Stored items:
++++

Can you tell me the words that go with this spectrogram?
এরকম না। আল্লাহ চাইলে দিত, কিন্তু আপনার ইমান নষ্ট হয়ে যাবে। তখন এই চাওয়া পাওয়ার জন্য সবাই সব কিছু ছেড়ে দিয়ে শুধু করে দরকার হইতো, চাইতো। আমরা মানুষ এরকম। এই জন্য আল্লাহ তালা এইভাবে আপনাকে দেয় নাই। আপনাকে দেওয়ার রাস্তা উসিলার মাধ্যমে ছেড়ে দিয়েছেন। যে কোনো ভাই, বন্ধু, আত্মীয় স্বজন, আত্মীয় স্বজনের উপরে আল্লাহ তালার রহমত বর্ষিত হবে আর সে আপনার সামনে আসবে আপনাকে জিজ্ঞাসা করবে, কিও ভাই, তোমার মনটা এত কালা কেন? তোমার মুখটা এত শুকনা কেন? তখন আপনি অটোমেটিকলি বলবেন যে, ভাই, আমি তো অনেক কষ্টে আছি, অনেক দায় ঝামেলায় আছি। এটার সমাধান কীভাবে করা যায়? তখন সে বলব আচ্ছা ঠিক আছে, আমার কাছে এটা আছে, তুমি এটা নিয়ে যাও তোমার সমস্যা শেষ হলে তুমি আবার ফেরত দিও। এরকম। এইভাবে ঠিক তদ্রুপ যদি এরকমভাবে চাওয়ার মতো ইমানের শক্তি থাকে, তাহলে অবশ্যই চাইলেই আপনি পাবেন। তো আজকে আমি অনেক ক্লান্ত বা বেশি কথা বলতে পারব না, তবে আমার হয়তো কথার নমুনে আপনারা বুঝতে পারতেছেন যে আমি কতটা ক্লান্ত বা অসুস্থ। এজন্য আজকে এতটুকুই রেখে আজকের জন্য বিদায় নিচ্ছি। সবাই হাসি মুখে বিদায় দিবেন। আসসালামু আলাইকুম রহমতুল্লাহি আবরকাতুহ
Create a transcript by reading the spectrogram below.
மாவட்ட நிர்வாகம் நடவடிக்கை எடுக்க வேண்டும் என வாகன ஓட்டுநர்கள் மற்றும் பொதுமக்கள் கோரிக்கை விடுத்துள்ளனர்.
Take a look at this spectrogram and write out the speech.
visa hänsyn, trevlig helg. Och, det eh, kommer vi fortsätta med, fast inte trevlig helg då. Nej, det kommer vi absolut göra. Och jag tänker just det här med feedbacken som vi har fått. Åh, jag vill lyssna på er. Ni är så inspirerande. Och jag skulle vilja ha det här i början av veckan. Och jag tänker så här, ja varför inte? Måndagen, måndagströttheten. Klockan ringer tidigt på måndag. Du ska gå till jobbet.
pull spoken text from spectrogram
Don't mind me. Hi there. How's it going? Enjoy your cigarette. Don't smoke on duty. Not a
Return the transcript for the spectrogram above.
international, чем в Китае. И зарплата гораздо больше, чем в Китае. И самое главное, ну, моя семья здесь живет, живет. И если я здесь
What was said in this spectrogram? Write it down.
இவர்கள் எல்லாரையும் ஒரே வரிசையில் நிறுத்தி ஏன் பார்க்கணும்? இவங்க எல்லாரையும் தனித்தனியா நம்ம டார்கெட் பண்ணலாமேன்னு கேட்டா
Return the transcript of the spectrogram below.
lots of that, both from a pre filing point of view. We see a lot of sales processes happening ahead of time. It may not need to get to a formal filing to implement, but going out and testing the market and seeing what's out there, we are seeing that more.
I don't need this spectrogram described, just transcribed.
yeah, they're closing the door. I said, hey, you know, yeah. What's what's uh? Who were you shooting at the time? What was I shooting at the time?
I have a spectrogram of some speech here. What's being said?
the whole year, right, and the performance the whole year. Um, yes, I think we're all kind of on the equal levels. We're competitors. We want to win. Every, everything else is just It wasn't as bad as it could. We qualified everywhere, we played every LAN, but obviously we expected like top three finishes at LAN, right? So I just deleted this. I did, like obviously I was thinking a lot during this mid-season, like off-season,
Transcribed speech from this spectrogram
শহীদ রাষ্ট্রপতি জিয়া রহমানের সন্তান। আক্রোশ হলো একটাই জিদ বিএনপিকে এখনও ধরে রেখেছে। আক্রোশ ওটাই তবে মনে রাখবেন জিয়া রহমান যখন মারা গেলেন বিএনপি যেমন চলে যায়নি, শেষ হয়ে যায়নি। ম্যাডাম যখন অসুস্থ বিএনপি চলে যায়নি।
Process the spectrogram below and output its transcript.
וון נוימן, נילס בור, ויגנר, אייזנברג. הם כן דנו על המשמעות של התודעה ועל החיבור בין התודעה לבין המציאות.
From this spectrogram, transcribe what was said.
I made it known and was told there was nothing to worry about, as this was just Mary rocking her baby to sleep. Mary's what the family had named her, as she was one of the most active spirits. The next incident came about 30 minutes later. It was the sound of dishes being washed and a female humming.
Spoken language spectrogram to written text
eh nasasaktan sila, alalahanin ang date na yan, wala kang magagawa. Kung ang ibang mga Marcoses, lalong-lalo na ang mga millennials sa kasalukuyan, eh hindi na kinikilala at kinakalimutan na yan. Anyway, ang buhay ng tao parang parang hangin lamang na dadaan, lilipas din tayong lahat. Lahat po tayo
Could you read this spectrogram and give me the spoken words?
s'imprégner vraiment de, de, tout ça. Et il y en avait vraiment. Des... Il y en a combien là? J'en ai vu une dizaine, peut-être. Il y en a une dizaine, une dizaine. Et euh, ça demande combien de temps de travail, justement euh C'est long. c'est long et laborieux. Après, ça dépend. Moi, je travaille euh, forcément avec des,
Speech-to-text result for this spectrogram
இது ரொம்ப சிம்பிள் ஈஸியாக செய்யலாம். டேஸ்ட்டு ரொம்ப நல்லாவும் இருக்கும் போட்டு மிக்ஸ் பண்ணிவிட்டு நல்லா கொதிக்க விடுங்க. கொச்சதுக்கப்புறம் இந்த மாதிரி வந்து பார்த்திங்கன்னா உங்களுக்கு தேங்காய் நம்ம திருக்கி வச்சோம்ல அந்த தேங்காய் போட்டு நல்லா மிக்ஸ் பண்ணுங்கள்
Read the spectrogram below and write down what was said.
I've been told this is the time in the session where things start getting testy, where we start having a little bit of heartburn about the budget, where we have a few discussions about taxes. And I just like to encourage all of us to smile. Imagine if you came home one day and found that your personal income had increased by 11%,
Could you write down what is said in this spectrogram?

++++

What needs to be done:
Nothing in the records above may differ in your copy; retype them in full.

Answer to this task:
Can you tell me the words that go with this spectrogram?
এরকম না। আল্লাহ চাইলে দিত, কিন্তু আপনার ইমান নষ্ট হয়ে যাবে। তখন এই চাওয়া পাওয়ার জন্য সবাই সব কিছু ছেড়ে দিয়ে শুধু করে দরকার হইতো, চাইতো। আমরা মানুষ এরকম। এই জন্য আল্লাহ তালা এইভাবে আপনাকে দেয় নাই। আপনাকে দেওয়ার রাস্তা উসিলার মাধ্যমে ছেড়ে দিয়েছেন। যে কোনো ভাই, বন্ধু, আত্মীয় স্বজন, আত্মীয় স্বজনের উপরে আল্লাহ তালার রহমত বর্ষিত হবে আর সে আপনার সামনে আসবে আপনাকে জিজ্ঞাসা করবে, কিও ভাই, তোমার মনটা এত কালা কেন? তোমার মুখটা এত শুকনা কেন? তখন আপনি অটোমেটিকলি বলবেন যে, ভাই, আমি তো অনেক কষ্টে আছি, অনেক দায় ঝামেলায় আছি। এটার সমাধান কীভাবে করা যায়? তখন সে বলব আচ্ছা ঠিক আছে, আমার কাছে এটা আছে, তুমি এটা নিয়ে যাও তোমার সমস্যা শেষ হলে তুমি আবার ফেরত দিও। এরকম। এইভাবে ঠিক তদ্রুপ যদি এরকমভাবে চাওয়ার মতো ইমানের শক্তি থাকে, তাহলে অবশ্যই চাইলেই আপনি পাবেন। তো আজকে আমি অনেক ক্লান্ত বা বেশি কথা বলতে পারব না, তবে আমার হয়তো কথার নমুনে আপনারা বুঝতে পারতেছেন যে আমি কতটা ক্লান্ত বা অসুস্থ। এজন্য আজকে এতটুকুই রেখে আজকের জন্য বিদায় নিচ্ছি। সবাই হাসি মুখে বিদায় দিবেন। আসসালামু আলাইকুম রহমতুল্লাহি আবরকাতুহ
Create a transcript by reading the spectrogram below.
மாவட்ட நிர்வாகம் நடவடிக்கை எடுக்க வேண்டும் என வாகன ஓட்டுநர்கள் மற்றும் பொதுமக்கள் கோரிக்கை விடுத்துள்ளனர்.
Take a look at this spectrogram and write out the speech.
visa hänsyn, trevlig helg. Och, det eh, kommer vi fortsätta med, fast inte trevlig helg då. Nej, det kommer vi absolut göra. Och jag tänker just det här med feedbacken som vi har fått. Åh, jag vill lyssna på er. Ni är så inspirerande. Och jag skulle vilja ha det här i början av veckan. Och jag tänker så här, ja varför inte? Måndagen, måndagströttheten. Klockan ringer tidigt på måndag. Du ska gå till jobbet.
pull spoken text from spectrogram
Don't mind me. Hi there. How's it going? Enjoy your cigarette. Don't smoke on duty. Not a
Return the transcript for the spectrogram above.
international, чем в Китае. И зарплата гораздо больше, чем в Китае. И самое главное, ну, моя семья здесь живет, живет. И если я здесь
What was said in this spectrogram? Write it down.
இவர்கள் எல்லாரையும் ஒரே வரிசையில் நிறுத்தி ஏன் பார்க்கணும்? இவங்க எல்லாரையும் தனித்தனியா நம்ம டார்கெட் பண்ணலாமேன்னு கேட்டா
Return the transcript of the spectrogram below.
lots of that, both from a pre filing point of view. We see a lot of sales processes happening ahead of time. It may not need to get to a formal filing to implement, but going out and testing the market and seeing what's out there, we are seeing that more.
I don't need this spectrogram described, just transcribed.
yeah, they're closing the door. I said, hey, you know, yeah. What's what's uh? Who were you shooting at the time? What was I shooting at the time?
I have a spectrogram of some speech here. What's being said?
the whole year, right, and the performance the whole year. Um, yes, I think we're all kind of on the equal levels. We're competitors. We want to win. Every, everything else is just It wasn't as bad as it could. We qualified everywhere, we played every LAN, but obviously we expected like top three finishes at LAN, right? So I just deleted this. I did, like obviously I was thinking a lot during this mid-season, like off-season,
Transcribed speech from this spectrogram
শহীদ রাষ্ট্রপতি জিয়া রহমানের সন্তান। আক্রোশ হলো একটাই জিদ বিএনপিকে এখনও ধরে রেখেছে। আক্রোশ ওটাই তবে মনে রাখবেন জিয়া রহমান যখন মারা গেলেন বিএনপি যেমন চলে যায়নি, শেষ হয়ে যায়নি। ম্যাডাম যখন অসুস্থ বিএনপি চলে যায়নি।
Process the spectrogram below and output its transcript.
וון נוימן, נילס בור, ויגנר, אייזנברג. הם כן דנו על המשמעות של התודעה ועל החיבור בין התודעה לבין המציאות.
From this spectrogram, transcribe what was said.
I made it known and was told there was nothing to worry about, as this was just Mary rocking her baby to sleep. Mary's what the family had named her, as she was one of the most active spirits. The next incident came about 30 minutes later. It was the sound of dishes being washed and a female humming.
Spoken language spectrogram to written text
eh nasasaktan sila, alalahanin ang date na yan, wala kang magagawa. Kung ang ibang mga Marcoses, lalong-lalo na ang mga millennials sa kasalukuyan, eh hindi na kinikilala at kinakalimutan na yan. Anyway, ang buhay ng tao parang parang hangin lamang na dadaan, lilipas din tayong lahat. Lahat po tayo
Could you read this spectrogram and give me the spoken words?
s'imprégner vraiment de, de, tout ça. Et il y en avait vraiment. Des... Il y en a combien là? J'en ai vu une dizaine, peut-être. Il y en a une dizaine, une dizaine. Et euh, ça demande combien de temps de travail, justement euh C'est long. c'est long et laborieux. Après, ça dépend. Moi, je travaille euh, forcément avec des,
Speech-to-text result for this spectrogram
இது ரொம்ப சிம்பிள் ஈஸியாக செய்யலாம். டேஸ்ட்டு ரொம்ப நல்லாவும் இருக்கும் போட்டு மிக்ஸ் பண்ணிவிட்டு நல்லா கொதிக்க விடுங்க. கொச்சதுக்கப்புறம் இந்த மாதிரி வந்து பார்த்திங்கன்னா உங்களுக்கு தேங்காய் நம்ம திருக்கி வச்சோம்ல அந்த தேங்காய் போட்டு நல்லா மிக்ஸ் பண்ணுங்கள்
Read the spectrogram below and write down what was said.
I've been told this is the time in the session where things start getting testy, where we start having a little bit of heartburn about the budget, where we have a few discussions about taxes. And I just like to encourage all of us to smile. Imagine if you came home one day and found that your personal income had increased by 11%,
Could you write down what is said in this spectrogram?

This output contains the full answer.